[[ RECORDS SHOWN, beginning ]]

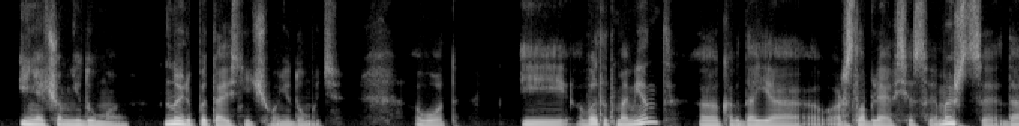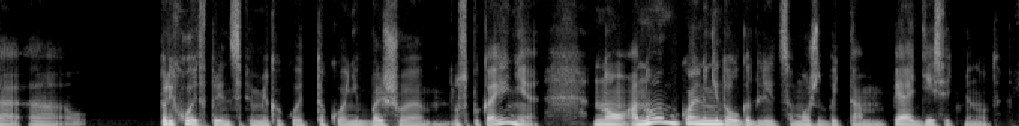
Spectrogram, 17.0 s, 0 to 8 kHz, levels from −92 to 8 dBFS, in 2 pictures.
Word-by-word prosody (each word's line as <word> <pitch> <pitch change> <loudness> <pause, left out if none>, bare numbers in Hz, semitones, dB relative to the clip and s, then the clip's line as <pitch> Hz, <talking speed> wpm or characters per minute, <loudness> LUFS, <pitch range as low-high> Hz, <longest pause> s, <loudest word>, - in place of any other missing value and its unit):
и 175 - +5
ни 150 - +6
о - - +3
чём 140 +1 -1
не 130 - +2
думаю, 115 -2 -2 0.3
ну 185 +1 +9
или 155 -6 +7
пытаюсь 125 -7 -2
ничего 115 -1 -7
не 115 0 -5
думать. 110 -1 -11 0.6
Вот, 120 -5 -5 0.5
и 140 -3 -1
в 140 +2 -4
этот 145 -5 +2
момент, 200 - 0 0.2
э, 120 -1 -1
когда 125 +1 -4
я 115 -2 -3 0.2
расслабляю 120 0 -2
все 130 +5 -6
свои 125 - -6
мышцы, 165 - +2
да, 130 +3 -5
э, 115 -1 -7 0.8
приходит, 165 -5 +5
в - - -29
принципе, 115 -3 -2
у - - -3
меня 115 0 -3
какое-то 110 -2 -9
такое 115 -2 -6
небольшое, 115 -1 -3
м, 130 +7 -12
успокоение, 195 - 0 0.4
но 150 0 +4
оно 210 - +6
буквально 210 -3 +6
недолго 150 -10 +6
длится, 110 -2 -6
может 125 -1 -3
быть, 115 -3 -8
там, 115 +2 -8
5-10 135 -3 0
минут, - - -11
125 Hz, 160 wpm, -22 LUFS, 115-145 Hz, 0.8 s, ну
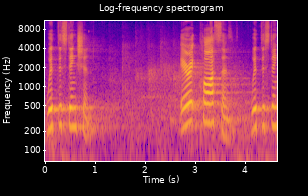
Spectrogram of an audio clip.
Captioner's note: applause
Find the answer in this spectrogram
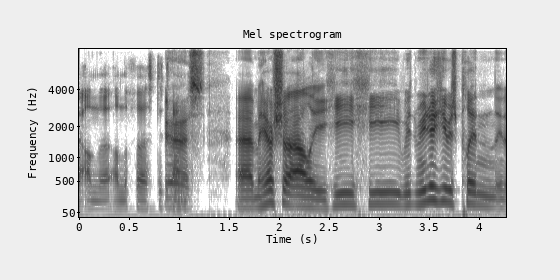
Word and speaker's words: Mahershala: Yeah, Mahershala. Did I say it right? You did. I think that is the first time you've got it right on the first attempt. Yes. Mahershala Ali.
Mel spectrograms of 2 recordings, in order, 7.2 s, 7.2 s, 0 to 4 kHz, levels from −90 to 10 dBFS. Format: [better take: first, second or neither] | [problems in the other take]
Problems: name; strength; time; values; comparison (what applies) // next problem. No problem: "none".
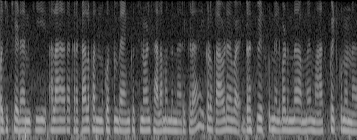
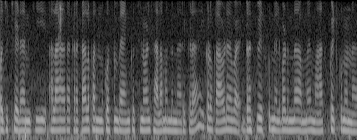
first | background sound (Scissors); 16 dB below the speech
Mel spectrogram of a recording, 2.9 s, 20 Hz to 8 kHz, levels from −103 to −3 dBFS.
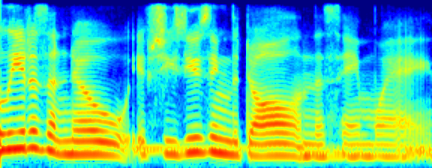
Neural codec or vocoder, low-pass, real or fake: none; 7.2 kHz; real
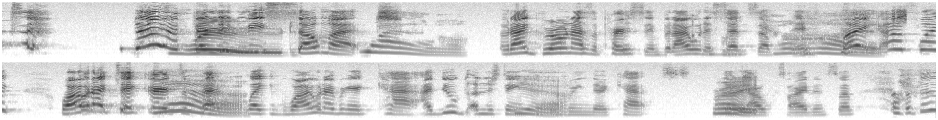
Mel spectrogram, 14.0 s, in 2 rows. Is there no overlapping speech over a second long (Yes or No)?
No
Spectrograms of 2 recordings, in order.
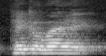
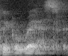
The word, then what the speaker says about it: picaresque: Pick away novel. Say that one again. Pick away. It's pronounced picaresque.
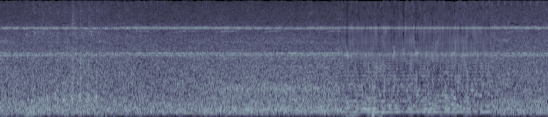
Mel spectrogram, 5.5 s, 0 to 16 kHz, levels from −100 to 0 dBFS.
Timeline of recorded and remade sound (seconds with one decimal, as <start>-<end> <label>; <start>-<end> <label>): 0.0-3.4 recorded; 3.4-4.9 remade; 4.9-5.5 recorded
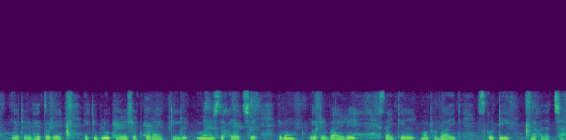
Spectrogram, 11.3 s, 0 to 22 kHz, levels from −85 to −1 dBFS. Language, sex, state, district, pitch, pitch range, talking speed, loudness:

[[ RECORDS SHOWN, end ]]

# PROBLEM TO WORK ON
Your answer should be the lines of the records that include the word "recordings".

# EXERCISE OUTPUT
Mel spectrograms of 2 recordings, in order, 7.2 s, 7.2 s, 0 to 4 kHz, levels from −90 to 10 dBFS. Format: [better take: first, second or neither] | [problems in the other take]
Spectrograms of 2 recordings, in order.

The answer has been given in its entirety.